There was a time when things were simpler, a time we all look back at nostalgically: the days when all you needed to stay safe online was an antivirus and some common sense. But that ship has sailed, and with wider Internet access came an entire new set of challenges.
The more affordable devices connected to The Web became, the more people adopted them enthusiastically. But not every aspect of a healthy online environment evolved at the same incredibly fast pace. While tech innovation made incredible strides, cyber security specialists worked hard to keep up. Hardware and software became increasingly fragmented, and cyber criminals got more and more shrewd. And this brief timeline brings us back to our current challenges.
There is a steep difference in the meteoric development of the Internet and all the devices connected to it and the time is takes for mentalities to change. This might help explain why most Internet users still see the antivirus like a panacea for all their online security needs. And there’s another cause for this: most Internet users become online literates by picking up information and forming habits through trial and error. There’s no such thing as “The Big Book on How to Use the Internet.” If there were, it should include a huge chapter on cyber security. But it doesn’t.
So this context creates a lot of problems for every Internet user who wants to surf the web in good faith: vulnerabilities arise, people get infected with ransomware or financial malware and don’t even know it, social engineering tricks that are decades old still create victims all around the world, etc.
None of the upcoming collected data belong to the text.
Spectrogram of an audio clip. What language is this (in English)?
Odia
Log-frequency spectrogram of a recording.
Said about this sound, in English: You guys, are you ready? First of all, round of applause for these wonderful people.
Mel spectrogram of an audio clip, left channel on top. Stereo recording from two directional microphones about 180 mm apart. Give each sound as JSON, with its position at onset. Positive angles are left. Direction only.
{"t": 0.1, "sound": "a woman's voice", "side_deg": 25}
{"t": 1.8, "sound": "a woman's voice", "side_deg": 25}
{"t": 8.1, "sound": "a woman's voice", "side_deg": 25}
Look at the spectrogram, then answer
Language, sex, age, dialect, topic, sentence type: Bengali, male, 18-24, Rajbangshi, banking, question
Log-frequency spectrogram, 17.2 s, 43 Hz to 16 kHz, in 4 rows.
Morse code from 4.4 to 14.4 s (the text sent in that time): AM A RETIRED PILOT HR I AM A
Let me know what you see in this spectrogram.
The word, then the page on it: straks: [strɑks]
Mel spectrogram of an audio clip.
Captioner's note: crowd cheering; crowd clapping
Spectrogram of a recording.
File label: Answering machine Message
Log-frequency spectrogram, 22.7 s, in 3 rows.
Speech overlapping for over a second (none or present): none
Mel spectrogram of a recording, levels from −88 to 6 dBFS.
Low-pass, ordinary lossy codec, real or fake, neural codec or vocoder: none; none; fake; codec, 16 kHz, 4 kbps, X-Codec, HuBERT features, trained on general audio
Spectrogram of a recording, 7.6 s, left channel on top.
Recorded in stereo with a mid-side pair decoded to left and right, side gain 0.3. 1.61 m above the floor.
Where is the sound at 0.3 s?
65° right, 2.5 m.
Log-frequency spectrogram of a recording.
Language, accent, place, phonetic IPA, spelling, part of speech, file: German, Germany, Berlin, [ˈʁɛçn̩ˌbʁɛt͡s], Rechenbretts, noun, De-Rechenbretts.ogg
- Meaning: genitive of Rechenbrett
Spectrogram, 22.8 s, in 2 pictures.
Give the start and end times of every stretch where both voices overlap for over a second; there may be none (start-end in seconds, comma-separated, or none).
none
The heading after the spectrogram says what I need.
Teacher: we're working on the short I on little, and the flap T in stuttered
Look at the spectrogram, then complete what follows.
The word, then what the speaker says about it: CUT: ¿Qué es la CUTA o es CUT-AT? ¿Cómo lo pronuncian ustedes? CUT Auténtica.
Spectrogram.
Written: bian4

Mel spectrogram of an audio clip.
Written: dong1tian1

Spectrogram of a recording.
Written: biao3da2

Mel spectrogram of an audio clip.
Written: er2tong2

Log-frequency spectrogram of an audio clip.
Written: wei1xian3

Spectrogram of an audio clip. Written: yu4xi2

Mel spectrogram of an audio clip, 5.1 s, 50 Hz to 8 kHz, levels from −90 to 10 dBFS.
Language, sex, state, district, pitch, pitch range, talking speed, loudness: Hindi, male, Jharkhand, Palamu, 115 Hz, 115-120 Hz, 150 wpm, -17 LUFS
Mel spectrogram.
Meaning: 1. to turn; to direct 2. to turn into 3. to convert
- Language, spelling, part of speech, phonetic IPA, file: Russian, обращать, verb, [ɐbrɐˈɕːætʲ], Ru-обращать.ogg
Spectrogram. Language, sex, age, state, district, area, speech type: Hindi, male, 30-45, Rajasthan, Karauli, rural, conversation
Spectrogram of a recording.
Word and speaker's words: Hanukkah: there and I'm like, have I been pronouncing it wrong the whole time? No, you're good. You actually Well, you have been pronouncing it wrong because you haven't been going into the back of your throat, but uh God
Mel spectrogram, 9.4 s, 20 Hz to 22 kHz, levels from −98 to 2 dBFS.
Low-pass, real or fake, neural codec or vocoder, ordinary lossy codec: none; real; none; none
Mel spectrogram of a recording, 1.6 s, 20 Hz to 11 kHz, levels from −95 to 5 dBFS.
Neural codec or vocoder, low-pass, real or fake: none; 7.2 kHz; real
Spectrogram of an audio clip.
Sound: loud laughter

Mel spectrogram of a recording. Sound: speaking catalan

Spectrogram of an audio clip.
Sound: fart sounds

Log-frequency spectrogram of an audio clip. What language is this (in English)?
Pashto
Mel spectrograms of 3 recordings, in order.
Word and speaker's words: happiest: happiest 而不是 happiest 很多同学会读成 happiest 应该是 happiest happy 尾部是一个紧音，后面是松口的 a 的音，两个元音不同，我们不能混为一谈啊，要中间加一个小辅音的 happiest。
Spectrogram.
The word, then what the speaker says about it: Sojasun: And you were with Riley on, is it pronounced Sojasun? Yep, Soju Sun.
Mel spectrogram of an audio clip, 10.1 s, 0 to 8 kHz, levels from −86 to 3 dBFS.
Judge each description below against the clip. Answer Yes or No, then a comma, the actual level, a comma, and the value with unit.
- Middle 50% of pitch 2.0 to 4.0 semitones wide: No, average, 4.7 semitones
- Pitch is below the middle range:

In spite of the evidence, the majority of users still uphold their belief that antivirus is everything you need for protection against cyber attacks.
Of course, we can’t expect for everyone to have time to read into this and suddenly understand what they have to do. Cyber security articles are often complicated and include a lot of technical details that only specialists understand. But you and me, and everyone with a mild passion for online safety can really help change how people act about their security on the Internet.
Traditional Antivirus Shows Its Limits
Let’s make it simple. This list is how you can explain why there’s a lot more to online security than installing a traditional antivirus product. Simple words, no fluff.
Why antivirus can’t protect users against sophisticated malware attacks:
- Because the new malware families were especially engineered to detect if users have antivirus installed;
- Because this type of malware is capable of remaining dormant on a PC and tricking antivirus detection techniques in order to remain undetected and carry on with its malicious purpose;
- Because there are hundreds of thousands of malware samples every day (230,000 to be exact), and antivirus companies can’t process them as fast as they’d have to in order to detect and block every type of malware out there;
- Because new and advanced malware can transform and change its behavior to trick antivirus products into believing it’s safe;
- Because there are plenty of vulnerabilities that cyber criminals can leverage to gain control of your PC, and most of these vulnerabilities yield administrator access to a system (which means that the attackers can pretty much do what it pleases once inside);
- Because many of these software vulnerabilities are unknown even to the software makers;
- Because cyber criminals have a lot of resources, they move fast and have the ability to maintain anonymity online.
Of course, the context is much more complex, but the key insights above sum up the core of the matter for anyone to understand.
At this point you may be asking yourself:
Then why should I continue to use antivirus, if it’s useless?
It’s not that simple. Bear with me.
The Shift From Reactive to Proactive Protection
Antivirus products are good at ensuring reactive protection, but it’s impossible to create a catch-all solution, because 100% cyber security is an unrealistic expectation to have. Simply put: cyber security is rather complex and there are two ways to look at it.
From a reactive perspective, antivirus is still necessary. You can’t replace it with anything and you can’t renounce it either. That would mean leaving your system exposed to a myriad of cyber threats that you can’t contain, no matter how knowledgeable you are. So, by all means, don’t uninstall your AV solution and make sure you actually invest in a reliable one. No, free antivirus won’t shield you as you hope, but, if you can’t afford a paid solution, a free one will offer at least a very basic level of protection.
When it comes to proactive protection, people often disregard a huge number of actually helpful solutions. What’s more, most of them are actually free! We’re talking here about:
- Keeping your operating system and software up to date (which can block up to 85% of targeted threats and 65% of threats targeting your software);
- Keeping a backup of your data and updating it frequently;
- Using encryption tools to protect your data from harm;
- Using a password management program to generate and use better, stronger passwords (and never ever reuse them);
- Employing a traffic scanning solution that can weed out threats before they reach your system;
It’s crucial to think of cyber security as a multi-layered process, because security solutions complement each other and cover different aspects of your online security. That’s why cyber security education is crucial, not just in terms of forming specialists that can create new solutions to our problems, but also in terms of educating the mass of Internet users that are not aware of the dangers lurking in the shadows.
We need to move beyond the „all I need is antivirus” misconception and discover what we can do to prevent cyber attacks and block the holes that give attackers a way into our devices, our data, our memories and work in the end. And we have the information we need at hand. All we need is to use it.
From time to time, SensorsTechForum features guest articles by cyber security and infosec leaders and enthusiasts such as this post. The opinions expressed in these guest posts, however, are entirely those of the contributing author, and may not reflect those of SensorsTechForum.